Given these entries, repeat exactly the lines starting with the one that has "The next image" and going on through the one that has "Return the transcript", both included, but none of the pictures.

[[ Record set, beginning ]]

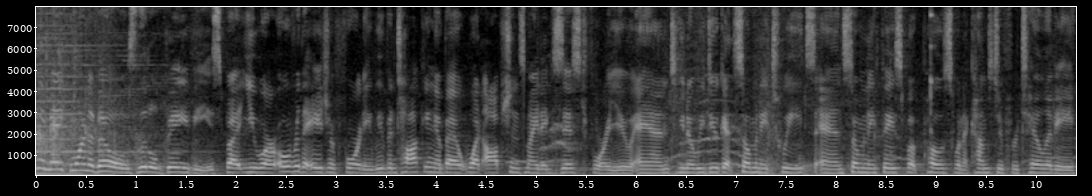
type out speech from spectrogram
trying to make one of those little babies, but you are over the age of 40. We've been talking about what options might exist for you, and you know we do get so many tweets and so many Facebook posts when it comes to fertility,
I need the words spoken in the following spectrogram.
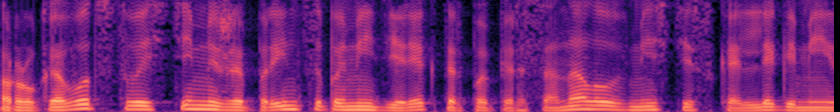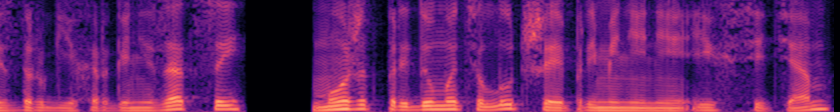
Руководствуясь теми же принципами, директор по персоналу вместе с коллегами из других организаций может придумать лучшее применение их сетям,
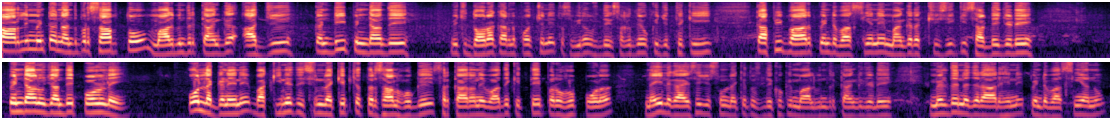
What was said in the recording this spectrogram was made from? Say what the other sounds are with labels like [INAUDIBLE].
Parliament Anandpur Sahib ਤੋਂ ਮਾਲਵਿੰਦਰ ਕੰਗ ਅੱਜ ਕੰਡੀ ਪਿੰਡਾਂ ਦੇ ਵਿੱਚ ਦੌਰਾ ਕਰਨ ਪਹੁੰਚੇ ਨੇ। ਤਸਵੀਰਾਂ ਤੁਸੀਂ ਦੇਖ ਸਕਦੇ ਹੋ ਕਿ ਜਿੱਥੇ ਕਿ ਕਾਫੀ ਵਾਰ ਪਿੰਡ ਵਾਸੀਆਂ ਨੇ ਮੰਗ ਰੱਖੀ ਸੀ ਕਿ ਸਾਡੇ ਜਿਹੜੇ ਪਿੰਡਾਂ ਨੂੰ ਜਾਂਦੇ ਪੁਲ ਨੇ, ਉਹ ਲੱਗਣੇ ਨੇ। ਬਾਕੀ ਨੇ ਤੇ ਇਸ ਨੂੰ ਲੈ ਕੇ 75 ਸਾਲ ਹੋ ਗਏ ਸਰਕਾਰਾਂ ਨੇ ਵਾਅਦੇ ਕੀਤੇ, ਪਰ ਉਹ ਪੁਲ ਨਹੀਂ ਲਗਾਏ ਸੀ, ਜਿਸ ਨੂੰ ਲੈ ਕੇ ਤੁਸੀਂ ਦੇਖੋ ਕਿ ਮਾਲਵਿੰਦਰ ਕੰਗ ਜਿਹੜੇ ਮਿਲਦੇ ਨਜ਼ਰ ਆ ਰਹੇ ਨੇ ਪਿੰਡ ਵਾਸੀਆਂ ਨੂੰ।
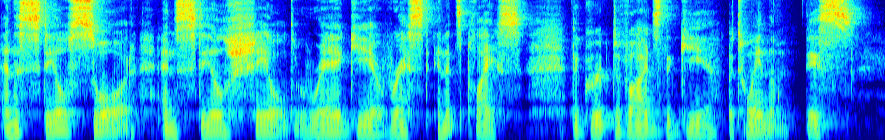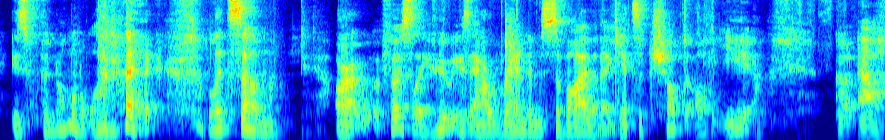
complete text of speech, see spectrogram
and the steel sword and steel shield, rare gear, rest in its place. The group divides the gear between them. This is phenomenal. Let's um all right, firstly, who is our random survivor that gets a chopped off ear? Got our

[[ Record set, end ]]
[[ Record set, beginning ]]

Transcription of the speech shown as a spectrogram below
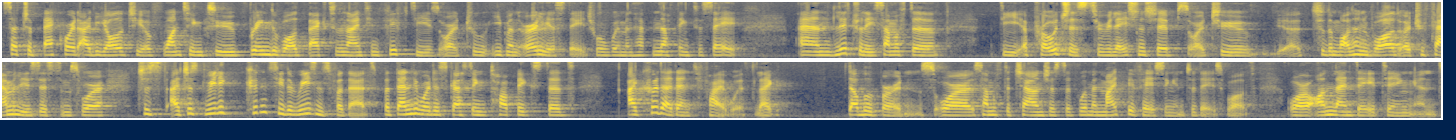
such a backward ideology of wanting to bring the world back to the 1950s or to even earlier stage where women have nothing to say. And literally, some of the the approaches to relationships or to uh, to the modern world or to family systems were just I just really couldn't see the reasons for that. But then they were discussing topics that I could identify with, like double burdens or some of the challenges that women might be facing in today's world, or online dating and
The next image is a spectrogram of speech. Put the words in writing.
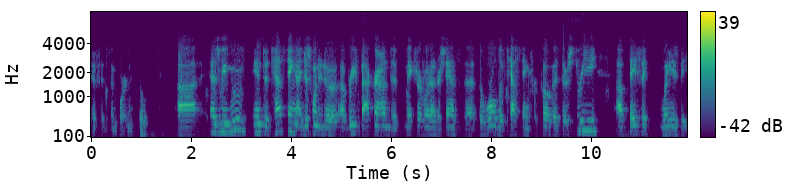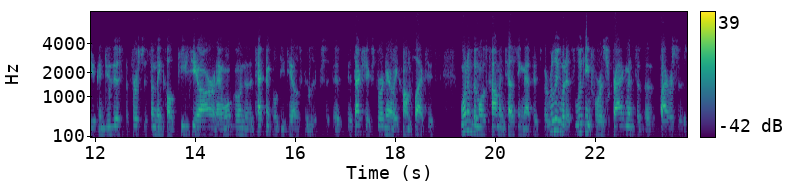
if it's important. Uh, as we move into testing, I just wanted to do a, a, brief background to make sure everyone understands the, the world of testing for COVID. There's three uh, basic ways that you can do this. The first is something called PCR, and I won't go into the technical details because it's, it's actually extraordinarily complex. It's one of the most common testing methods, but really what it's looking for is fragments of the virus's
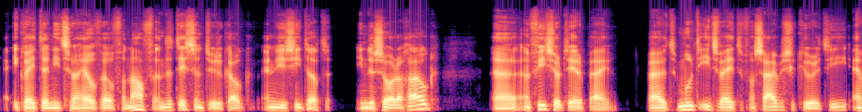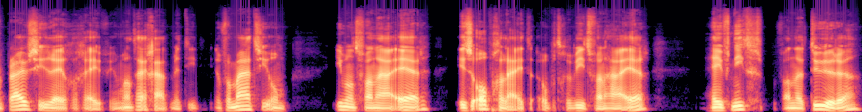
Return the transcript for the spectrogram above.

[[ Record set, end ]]
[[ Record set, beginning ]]

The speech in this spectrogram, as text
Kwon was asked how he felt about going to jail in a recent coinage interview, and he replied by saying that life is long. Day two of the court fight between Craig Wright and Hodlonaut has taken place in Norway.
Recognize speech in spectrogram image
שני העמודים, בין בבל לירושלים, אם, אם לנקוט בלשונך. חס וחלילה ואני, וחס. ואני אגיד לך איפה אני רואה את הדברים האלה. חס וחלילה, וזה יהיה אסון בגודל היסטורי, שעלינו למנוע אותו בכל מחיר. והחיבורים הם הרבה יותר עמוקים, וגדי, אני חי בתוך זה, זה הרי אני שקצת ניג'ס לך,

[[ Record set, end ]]

**Response to the exercise**
The next image is a spectrogram of speech. Put the words in writing.
if it's important. Uh, as we move into testing, I just wanted to do a, a, brief background to make sure everyone understands the, the world of testing for COVID. There's three uh, basic ways that you can do this. The first is something called PCR, and I won't go into the technical details because it's, it's actually extraordinarily complex. It's one of the most common testing methods, but really what it's looking for is fragments of the virus's
Return the transcript for the spectrogram above.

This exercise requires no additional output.